Every family has their myths, the stories they tell in lieu of the real stories, the stories they tell to make themselves appear interesting or sane or law-abiding, or not. Our family had the story of my mother’s belly dancing past.
We presume the story started with my father, but he is dead now so we can’t check that fact, and even when he was alive, his memory of the sixty-plus years that constituted his life with my mother was the part of his memory that was largely eviscerated by the stroke. What remained intact, oddly, was his capacity to fully engage in the myth-making.
The myth was not complicated. The myth was that she was a belly dancer in her youth. My mother (known to my readers as SBM, or Sainted Belgian Mother) grew up in mostly in Cairo, Egypt. She was not Egyptian. She was the lithe and elegant daughter of a Belgian oil executive and his beautiful Belgian wife. Whatever African blood my mother had was last seen when her earliest ancestors departed East Africa and the mitochondrial Eve, headed north, crossed the Red Sea during the African Ice Age, and ended up in the Anatolian/Caucasian region. Eventually they traveled west in Europe, coinciding with the spread of the Aurignacian culture. As you can imagine, from there it was a mere matter of a few thousand years to waffles, frites, moules, 800 varieties of beer, TinTin, and Manneken Pis.
My mother did not have a belly dancer’s build, which as children we were led to believe involved serious avoirdupois, particularly in the mammary glands and the ventral region, that undulating belly of a thousand and one nights. But according to the myth, despite her slenderness and flat chest, the young Belgian schoolgirl one of Cairo’s most sought-after and scintillating belly dancers. Her specialty was the Dance of the Seven Veils, which she performed with seventeen veils. It was on an early business trip to purchase cotton waste from purveyors of the famously soft Egyptian cotton, that my father was taken for a night on the town, and encountered La Monica of Belgica, Belly-dancing sensation.

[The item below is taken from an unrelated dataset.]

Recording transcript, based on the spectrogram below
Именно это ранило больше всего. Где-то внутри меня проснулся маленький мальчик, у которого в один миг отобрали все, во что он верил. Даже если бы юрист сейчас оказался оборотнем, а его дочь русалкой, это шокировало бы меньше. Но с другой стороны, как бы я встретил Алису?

He was smitten, and the rest is history.
My father loved to tell us this story. When he and Mom returned from vacations or dinner parties, he often vividly described how my mother, only slightly inebriated, would willingly belly dance atop a table and impress the assembled friends, and business acquaintances with her skill and dexterity. As children, we too were impressed and frequently told our friends that our mother was a belly dancer. As far as we could tell, they all believed us.
Then this morning, I read in the New York Times, that the popular Al-Tet ‘belly dancing channel’ is being forced off the air for ‘operating without a license’. You can thank the Muslim Brotherhood for another cultural icon thrown to the infidels.
Is it possible that SBM must now single-handedly carry the banner of belly dancing into the New World?